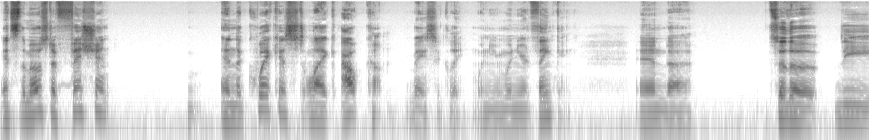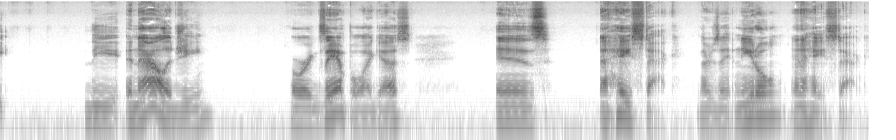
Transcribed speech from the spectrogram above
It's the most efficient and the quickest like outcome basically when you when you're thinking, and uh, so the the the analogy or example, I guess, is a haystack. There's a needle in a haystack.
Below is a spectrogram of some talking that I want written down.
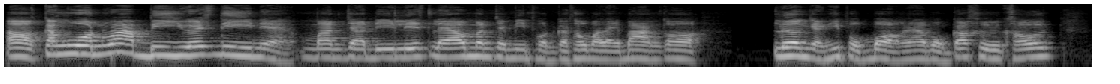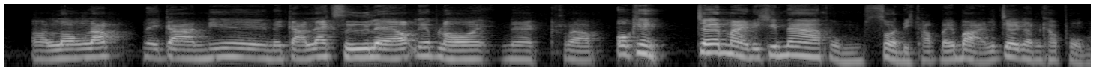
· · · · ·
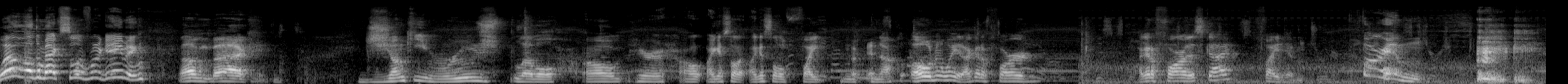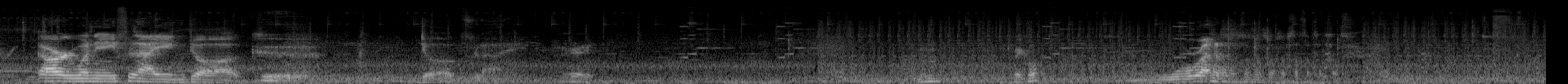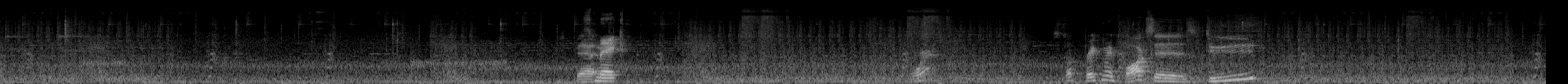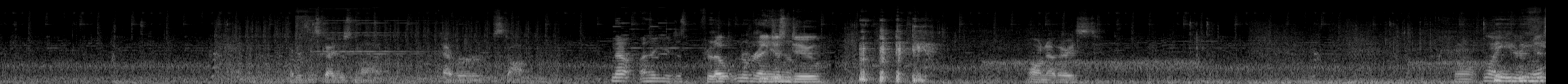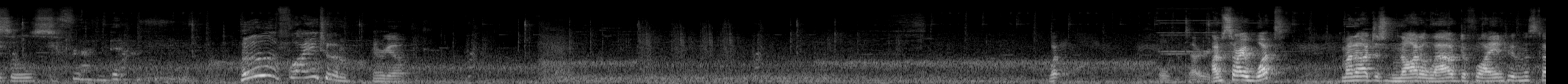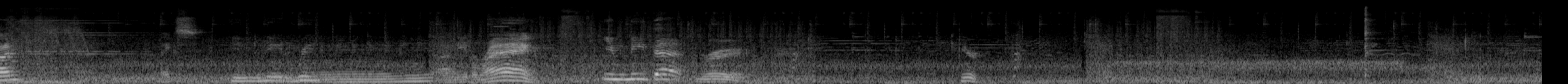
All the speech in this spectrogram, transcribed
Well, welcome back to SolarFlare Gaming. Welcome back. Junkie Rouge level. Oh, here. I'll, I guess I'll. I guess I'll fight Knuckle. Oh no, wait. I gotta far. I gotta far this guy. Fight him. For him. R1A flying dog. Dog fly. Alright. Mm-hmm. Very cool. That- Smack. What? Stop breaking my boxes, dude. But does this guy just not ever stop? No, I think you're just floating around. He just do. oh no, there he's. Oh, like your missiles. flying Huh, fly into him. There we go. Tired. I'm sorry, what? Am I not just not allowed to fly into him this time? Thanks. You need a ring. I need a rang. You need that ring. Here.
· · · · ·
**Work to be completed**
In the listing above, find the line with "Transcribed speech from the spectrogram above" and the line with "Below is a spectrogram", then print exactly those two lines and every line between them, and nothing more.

**Written answer**
Transcribed speech from the spectrogram above
It's the most efficient and the quickest like outcome basically when you when you're thinking, and uh, so the the the analogy or example, I guess, is a haystack. There's a needle in a haystack.
Below is a spectrogram of some talking that I want written down.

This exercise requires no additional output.